[JURIST] A pre-trial chamber of the International Criminal Court (ICC) [official website] on Friday granted a request [decision, PDF; press release] by the Libyan government to postpone an order to transfer Saif al-Islam Gaddafi [BBC profile; JURIST news archive], the son of former Libyan leader Muammar Gaddafi [BBC obituary; JURIST news archive], to ICC custody. The order will be postponed until the court decides Libya's challenge to the admissibility of the case in the ICC. The court noted that Libya must be prepared to turn over Saif al-Islam if the court finds that the case is admissible. The Libyan government formally challenged [JURIST report] the right of the ICC to try Saif al-Islam last month. Libya argued that under Article 17 of the Rome Statute [text], the ICC does not have jurisdiction when "[t]he case is being investigated or prosecuted by a State which has jurisdiction over it, unless the State is unwilling or unable genuinely to carry out the investigation or prosecution." Since the Libyan national judiciary is actively investigating Saif al-Islam, Libya asserted that the ICC does not have jurisdiction.
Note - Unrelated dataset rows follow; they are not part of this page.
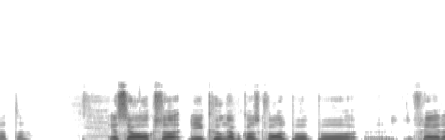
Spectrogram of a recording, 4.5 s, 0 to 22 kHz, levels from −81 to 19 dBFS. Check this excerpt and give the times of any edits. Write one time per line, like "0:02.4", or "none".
0:01.1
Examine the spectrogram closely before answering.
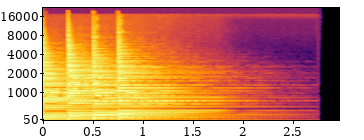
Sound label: C 7th Suspended 4th, Bass Standard; C7sus4 arpeggiated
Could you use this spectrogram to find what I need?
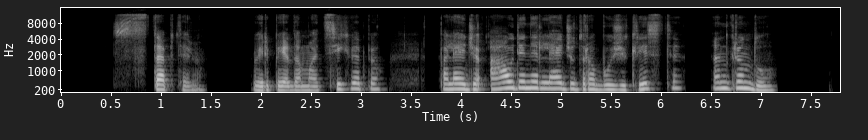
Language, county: Lithuanian, Panevėžys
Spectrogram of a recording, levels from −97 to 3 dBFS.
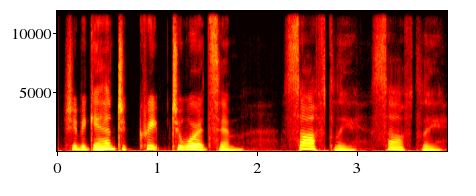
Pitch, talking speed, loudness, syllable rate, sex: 190 Hz, 110 wpm, -18 LUFS, 3.8 syllables/s, female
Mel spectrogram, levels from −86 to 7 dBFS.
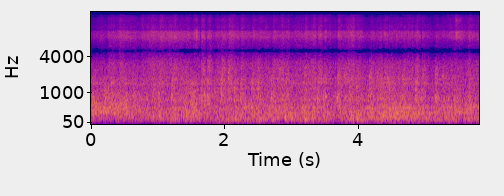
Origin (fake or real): real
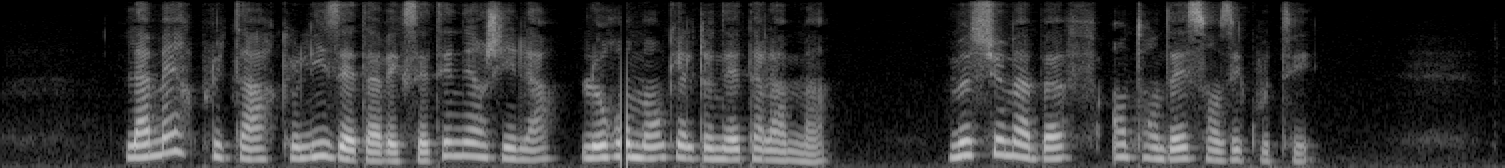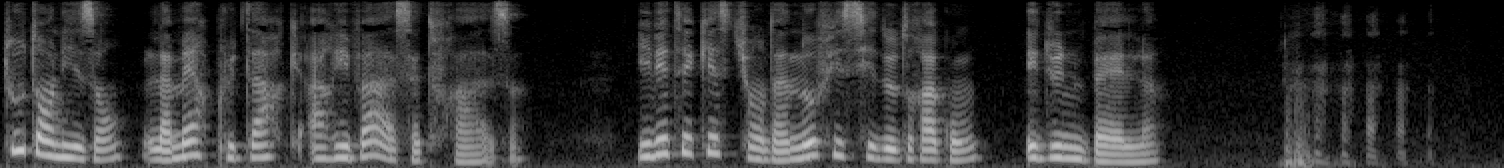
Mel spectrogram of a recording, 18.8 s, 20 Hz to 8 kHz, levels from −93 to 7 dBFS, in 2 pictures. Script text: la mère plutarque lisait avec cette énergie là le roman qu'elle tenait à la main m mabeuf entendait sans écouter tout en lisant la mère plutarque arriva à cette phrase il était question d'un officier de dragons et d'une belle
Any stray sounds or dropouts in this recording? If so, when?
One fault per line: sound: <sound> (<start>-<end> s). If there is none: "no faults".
sound: dropout (3.9-3.9 s)
sound: laugh (17.4-18.4 s)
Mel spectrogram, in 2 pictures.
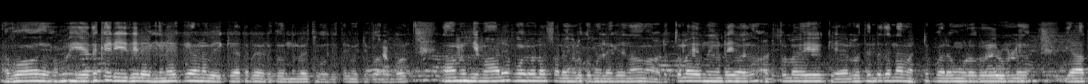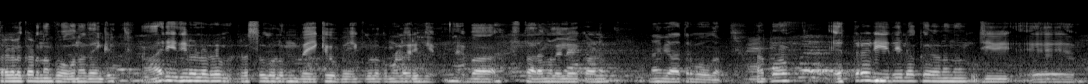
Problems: background sounds at intervals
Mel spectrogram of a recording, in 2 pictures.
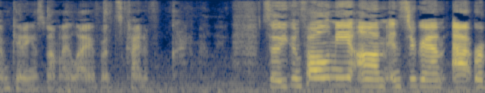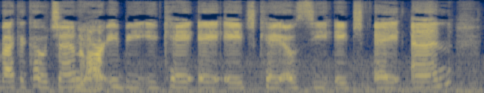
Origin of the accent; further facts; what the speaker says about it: Las Vegas, Nevada, United States; I grew up in Las Vegas and started performing when I was really young there.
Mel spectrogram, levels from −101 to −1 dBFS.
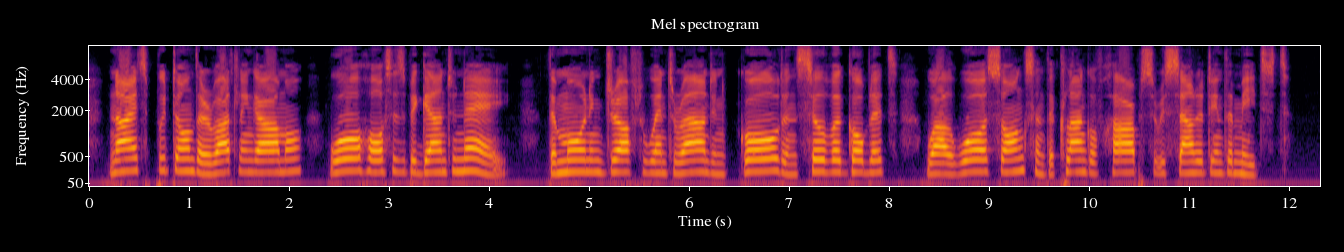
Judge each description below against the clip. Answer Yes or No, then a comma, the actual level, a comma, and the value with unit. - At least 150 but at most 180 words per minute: Yes, average, 160 wpm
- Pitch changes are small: Yes, narrow, 1.5 semitones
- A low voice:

The issue of which court is going to try Saif al-Islam has been in dispute since he was captured [JURIST report] by Libyan rebel forces in November. Prosecutor-General Abdul Azizi al-Hassadi told reporters on Thursday that Libya will begin the prosecution of senior officials [JURIST report] who served under former Gaddafi in June, in a series of trials that will likely be considered test cases for Libya's ability to fairly try high-profile Gaddafi officials. In April, ICC chief prosecutor Luis Moreno-Ocampo [official profile] stated that the maximum penalty for Saif al-Islam in the ICC would be life in prison, but if convicted in a national court he could face the death penalty [JURIST report]. Earlier that month, Ocampo asked the ICC to report Libya to the UN Security Council [official website] for failing to turn over Saif al-Islam. Libya expressly denied [JURIST report] the ICC's request for such action and stated that Saif al-Islam will face trial within the country. In February 2011, the UN Security Council voted unanimously to refer the matter in Libya to the ICC prosecutor [JURIST report]. The ICC claimed jurisdiction over Saif al-Islam despite its announcement in November that it may allow Libya to conduct the trial [JURIST report].